Online learning offers several important benefits, but the challenges it presents should not be underestimated. Prepare yourself for the online classroom with these tips.
Online Learning: A Choice with Some Challenges
Over the last ten years or so, enrollment in online courses has undergone a dramatic increase. Most students are attracted to online learning because of scheduling flexibility and reduced overall costs, especially in comparison to brick-and-mortar colleges.
But for all of their benefits, online courses come with some potential downsides. The most common student issues are struggles with online classroom technology, poor time management, lack of engagement, and a sense of isolation from peers and teachers. We'll look at these concerns one by one and discuss positive ways to deal with them.
Meeting the Challenges of Online Learning
Every online classroom uses web-based technologies to present lessons, host discussions, administer tests, and receive student assignments. But not every university uses the same set of tools for its online courses.
As a student in an online learning environment, you must understand how your virtual classroom works. So, take time to familiarize yourself with the new interfaces you'll be using.
Many online schools offer an orientation course designed to teach new students how to:
- Download course materials
- Control video playback
- Contribute in online discussion forums
- Submit assignments online
- Take tests online
Manage Your Flexible Schedule
The same flexibility that allows you to squeeze a course into your busy schedule also makes responsible time management crucial. As an online learner with no arbitrary class schedule, you must determine for yourself how long it will take you to complete each lesson—and how to fit those classroom hours into your schedule every week.
If time management does not come easily to you, do not give up hope. From wall calendars to scheduling apps, there are many tools that can help you succeed. The key is to find the methods that are most comfortable and effective for you.
Time management is not only about making lists and marking the calendar, but also about knowing yourself—so identify and eliminate potential distractions before you begin your lessons. If you're tempted to watch a movie or text a friend while you study, but realize that you would get little work done, stay away from the television and put your smartphone out of reach.
The College Board offers this list of tips for more productive study time. The suggestions include using idle moments to study and studying at the time of day when you feel most alert.
Video presentations comprise a large percentage of online lessons. This multimedia format stimulates both your eyes and ears—but don't forget to use your hands! Whether you prefer a digital tablet or spiral-bound notebook, keep your learning active by taking notes.
If you're watching a video, pause as often as needed to take complete notes. If you're reading a lesson, think actively about what you're reading.
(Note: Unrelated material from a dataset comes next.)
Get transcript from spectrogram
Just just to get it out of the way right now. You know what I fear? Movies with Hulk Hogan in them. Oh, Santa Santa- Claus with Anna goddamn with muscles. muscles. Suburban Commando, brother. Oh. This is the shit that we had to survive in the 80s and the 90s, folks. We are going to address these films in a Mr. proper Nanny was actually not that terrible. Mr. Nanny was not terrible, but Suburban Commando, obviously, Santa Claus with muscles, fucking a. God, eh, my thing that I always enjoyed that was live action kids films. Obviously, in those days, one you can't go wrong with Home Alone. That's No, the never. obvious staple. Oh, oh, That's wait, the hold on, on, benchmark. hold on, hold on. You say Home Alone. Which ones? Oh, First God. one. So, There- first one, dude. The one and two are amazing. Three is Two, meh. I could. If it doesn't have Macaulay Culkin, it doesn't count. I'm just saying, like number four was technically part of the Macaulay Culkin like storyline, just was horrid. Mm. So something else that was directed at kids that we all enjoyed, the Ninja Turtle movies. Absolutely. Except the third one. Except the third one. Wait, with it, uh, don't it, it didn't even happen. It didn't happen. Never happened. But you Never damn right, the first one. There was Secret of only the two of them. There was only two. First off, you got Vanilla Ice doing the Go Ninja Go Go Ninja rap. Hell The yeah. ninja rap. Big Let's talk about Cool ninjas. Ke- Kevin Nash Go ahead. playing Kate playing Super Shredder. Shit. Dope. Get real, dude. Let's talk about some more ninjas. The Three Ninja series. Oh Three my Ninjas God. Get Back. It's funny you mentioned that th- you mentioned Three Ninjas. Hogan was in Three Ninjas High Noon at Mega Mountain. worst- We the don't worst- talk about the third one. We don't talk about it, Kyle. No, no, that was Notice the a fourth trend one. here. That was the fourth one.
Paraphrase the lesson in your notes to stay engaged and reinforce your understanding.
Some learners favor highlighting texts. Since you're not reading a hard copy of the material, you won't be able to highlight the way you might with a handout or textbook.
If highlighting helps you learn, you could:
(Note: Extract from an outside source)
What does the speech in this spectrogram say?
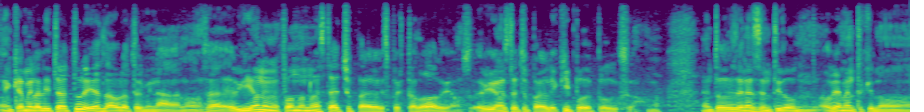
En cambio, la literatura ya es la obra terminada, ¿no? O sea, el guion en el fondo no está hecho para el espectador, digamos. El guion está hecho para el equipo de producción, ¿no? Entonces, en ese sentido, obviamente que no...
- Print out a hard copy of the lesson and highlight the old-fashioned way.
- Copy and paste the lesson into a word processing program and highlight electronically.
Connect with Your Classmates
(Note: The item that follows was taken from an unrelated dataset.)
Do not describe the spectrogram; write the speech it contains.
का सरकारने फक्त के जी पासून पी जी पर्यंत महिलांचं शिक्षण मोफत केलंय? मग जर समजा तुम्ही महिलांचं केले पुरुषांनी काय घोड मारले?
Relationships with your classmates can enhance your learning experience. Take time to meet your fellow students in online discussion groups. Consider posting a brief bio of yourself, if you feel comfortable doing so.
If assigned a group project or research partner, you'll work better together if you take the time to get to know each other. You may even find a few ''kindred spirits'' in an online classroom and develop some camaraderie. If your interaction with your classmates is mostly in writing, be conscious of your tone and phrasing to avoid misunderstandings—just as you would in any written communication.
And don't be shy about asking questions in discussion groups. A lively classroom environment—whether online or in person—depends on everyone's participation.
Try Before You Buy
Online learning allows you to forego certain expenses, such as commuting costs or boarding fees. Even so, earning a degree online means a considerable investment of time and money. Fortunately, there's a way to get your feet wet before you jump into the deep end of the online learning pool.
Look for a free, non-credit online course in a topic that interests you. Most of these free offerings are presented as Massive Open Online Courses, or MOOCs. Although they tend to have more students than a paid course, most MOOCs use the same types of technology as for-credit online courses. They often follow a course timeline with a specific start and end date. They also require you to meet deadlines when turning in assignments. Completing a free online course in the MOOC format can teach you to manage your time, stay engaged, and connect with other students in an online classroom.
Advantages vs. Challenges
The many advantages of online learning outweigh the challenges you might face as a student. Using these tips, you can prepare yourself for those challenges and meet them with aplomb.